AIM OF THE EXERCISE:
Word for word, restate the lines from the top of the records below through the line with "Teacher's explanation: Laqad", both included, with no pictures in the result.

RECORDS TO PROCESS:
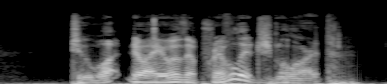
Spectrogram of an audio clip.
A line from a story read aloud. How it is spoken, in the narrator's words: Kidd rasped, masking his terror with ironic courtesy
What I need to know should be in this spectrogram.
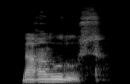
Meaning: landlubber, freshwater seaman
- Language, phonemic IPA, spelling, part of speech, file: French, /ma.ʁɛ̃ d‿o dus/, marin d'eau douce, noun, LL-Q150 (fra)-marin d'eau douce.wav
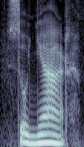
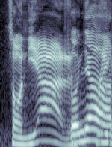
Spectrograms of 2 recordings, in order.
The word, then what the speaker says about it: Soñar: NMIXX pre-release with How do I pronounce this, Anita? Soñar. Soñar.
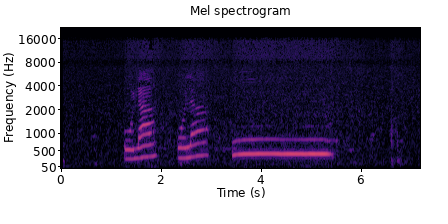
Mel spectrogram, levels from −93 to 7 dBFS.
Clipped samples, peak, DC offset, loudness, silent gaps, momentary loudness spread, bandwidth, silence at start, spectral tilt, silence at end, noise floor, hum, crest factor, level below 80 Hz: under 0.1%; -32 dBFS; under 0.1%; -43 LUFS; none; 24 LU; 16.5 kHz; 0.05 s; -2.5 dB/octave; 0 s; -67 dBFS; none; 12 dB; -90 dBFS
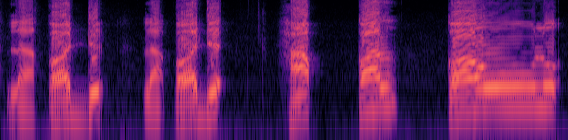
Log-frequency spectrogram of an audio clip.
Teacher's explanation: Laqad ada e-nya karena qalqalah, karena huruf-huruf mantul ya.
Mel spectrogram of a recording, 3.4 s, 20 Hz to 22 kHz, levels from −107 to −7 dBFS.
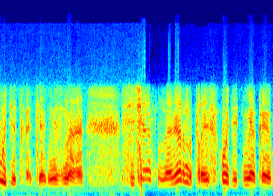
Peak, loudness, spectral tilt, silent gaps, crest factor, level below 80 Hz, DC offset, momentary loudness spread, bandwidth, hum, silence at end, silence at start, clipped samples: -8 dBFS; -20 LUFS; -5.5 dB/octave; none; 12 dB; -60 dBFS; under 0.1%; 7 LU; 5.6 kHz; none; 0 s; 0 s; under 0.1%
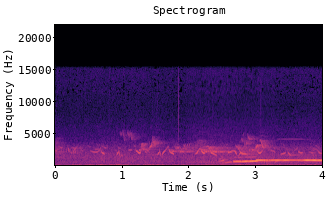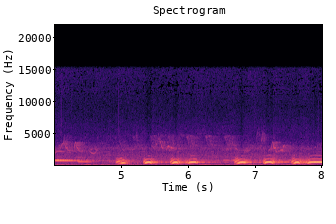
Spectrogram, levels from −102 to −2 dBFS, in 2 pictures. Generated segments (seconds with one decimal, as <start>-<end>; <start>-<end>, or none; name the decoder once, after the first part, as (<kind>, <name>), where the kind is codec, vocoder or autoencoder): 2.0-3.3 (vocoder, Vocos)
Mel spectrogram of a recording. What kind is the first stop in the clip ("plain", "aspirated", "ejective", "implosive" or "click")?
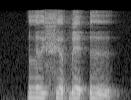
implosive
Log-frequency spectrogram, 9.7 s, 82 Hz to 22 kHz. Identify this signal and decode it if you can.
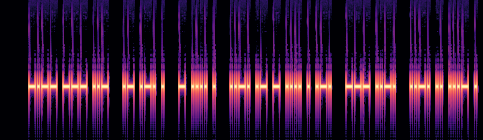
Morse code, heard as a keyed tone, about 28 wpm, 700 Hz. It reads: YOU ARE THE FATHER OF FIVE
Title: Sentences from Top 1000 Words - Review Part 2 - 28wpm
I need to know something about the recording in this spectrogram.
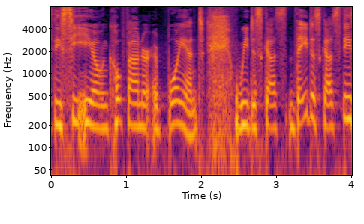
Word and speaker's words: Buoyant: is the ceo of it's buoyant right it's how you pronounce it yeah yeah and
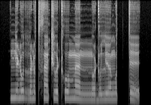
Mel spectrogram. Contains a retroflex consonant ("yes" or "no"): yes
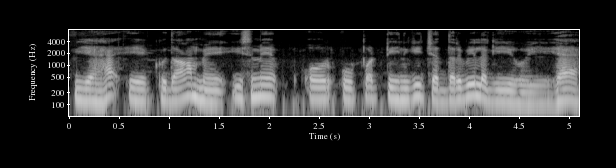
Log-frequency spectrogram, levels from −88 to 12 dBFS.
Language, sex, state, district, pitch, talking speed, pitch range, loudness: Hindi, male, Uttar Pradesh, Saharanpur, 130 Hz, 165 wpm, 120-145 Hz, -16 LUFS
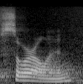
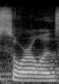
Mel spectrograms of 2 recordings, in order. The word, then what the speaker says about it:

THE COMPLETED TASK:
Spectrogram of an audio clip.
A line from a story read aloud. How it is spoken, in the narrator's words: Kidd rasped, masking his terror with ironic courtesy
What I need to know should be in this spectrogram.
Meaning: landlubber, freshwater seaman
- Language, phonemic IPA, spelling, part of speech, file: French, /ma.ʁɛ̃ d‿o dus/, marin d'eau douce, noun, LL-Q150 (fra)-marin d'eau douce.wav
Spectrograms of 2 recordings, in order.
The word, then what the speaker says about it: Soñar: NMIXX pre-release with How do I pronounce this, Anita? Soñar. Soñar.
Mel spectrogram, levels from −93 to 7 dBFS.
Clipped samples, peak, DC offset, loudness, silent gaps, momentary loudness spread, bandwidth, silence at start, spectral tilt, silence at end, noise floor, hum, crest factor, level below 80 Hz: under 0.1%; -32 dBFS; under 0.1%; -43 LUFS; none; 24 LU; 16.5 kHz; 0.05 s; -2.5 dB/octave; 0 s; -67 dBFS; none; 12 dB; -90 dBFS
Log-frequency spectrogram of an audio clip.
Teacher's explanation: Laqad ada e-nya karena qalqalah, karena huruf-huruf mantul ya.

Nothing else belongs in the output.